Hang on! You mean to say that the failure or inability of the British government to offer a financial rescue package to British Steel is somehow linked to the European election results? You might have to explain that one to me, before I even begin to considider your preposterous proposition that the EU themselves might be in some way culpable for the 2016 EU referendum result.
This is how. As ‘The Guardian’ noted,
The government clings to its do-nothing approach, justifying its rejection of financial support, a bailout or public ownership of British Steel because these options would be illegal under the EU state-aid laws.
Yet the UK government conjured up billions of pounds to bail out banks through loans, guarantees and an extensive quantitative-easing programme. It brought the East Coast rail service and other lines back into public ownership. None of this was opposed by the EU.
If large parts of this country feel that the EU isn’t helping them, then why, they might reasonably ask, should they help it? I mean, it’s all well and good for the EU to enhance workers rights but that only matters if you have a job to work in. Equally, it’s great that we can live and work abroad, but if your poor and feel dispossessed, then are you going to try and find work abroad when you can’t find it here? And the flip of that only compounds the problem. An poor and disposed person in Europe might be willing to work for a shockingly low hourly rate, and live in appallingly crowded conditions, because they might reason they’re better off here than there.

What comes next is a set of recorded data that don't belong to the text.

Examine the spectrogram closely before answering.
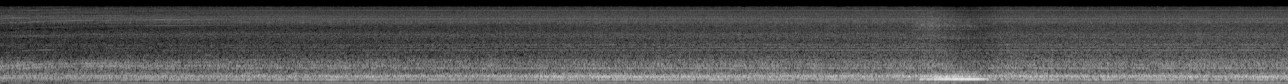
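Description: Metal lathe running steadily while a trepanning tool feeds into the end face of a spinning metal workpiece, cutting a groove to depth. About nine seconds in, a louder tone rises over the hum for about half a second.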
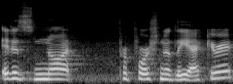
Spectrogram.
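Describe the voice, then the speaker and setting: A high-pitched woman's voice, animated in tone, amid noticeable background noise. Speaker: artist and video creator. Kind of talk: casual chat. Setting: voiceover recorded over video.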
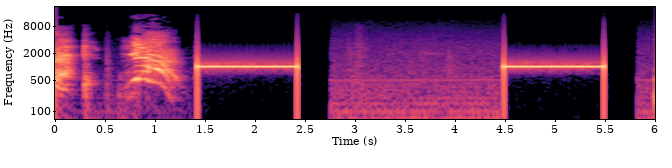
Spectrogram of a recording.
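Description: Two edited-in electronic bleep tones, each a steady single pitch lasting about a second, the second coming about two seconds after the first ends, of the kind dubbed over outtakes to censor words. A short burst of a man's voice comes just before the first bleep.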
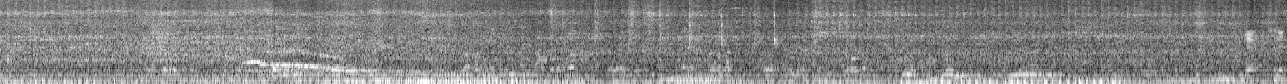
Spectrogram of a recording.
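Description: A Honda Click scooter engine idles steadily with a constant low mechanical hum and fine rattling for the whole stretch, while someone talks over it nearby.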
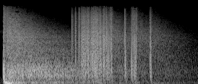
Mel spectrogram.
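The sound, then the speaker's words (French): A sudden, loud gas explosion erupts with a deep boom, then several sharp crackling pops follow as a rumbling roar slowly fades away. No voices are heard. “En cas de fuite, il va avoir tendance à s'accumuler au niveau du sol jusqu'à ce que le bon mélange d'air et de GPL soit atteint et qu'une source incandescente, la mise en marche d'une voiture par exemple, y mette le feu, résultant en une explosion.”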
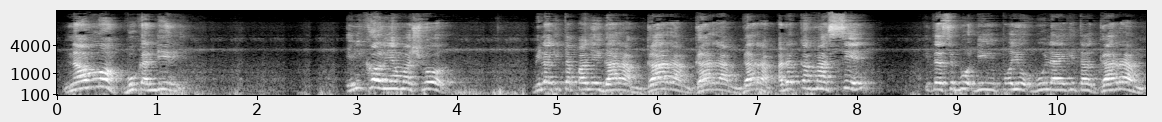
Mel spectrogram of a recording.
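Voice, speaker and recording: A man's voice: very high voice, fairly bright tone. A man with a Malaysian Malay accent teaching an online religious class, often asking questions and answering them himself. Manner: asks and answers his own questions, repeats short fillers. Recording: echoey room, faint background noise.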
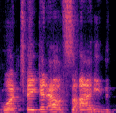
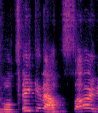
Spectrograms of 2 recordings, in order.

And an inevitable consequence of this is the strain it places on health, housing and education of communities whose councils are already suffering 40% funding cut. Another problem of free movement is that it reduces the responsibility of employers to train their employee’s. Why would they, when they can simply get a EU national to do the job and save themselves time and money?
And therein lays the problem why so many in Europe are disillusioned with the EU. The problem is the EU itself, and the perception that it only benefits the already well off, and if the EU isn’t aggressively challenging that perception, well whose fault is that?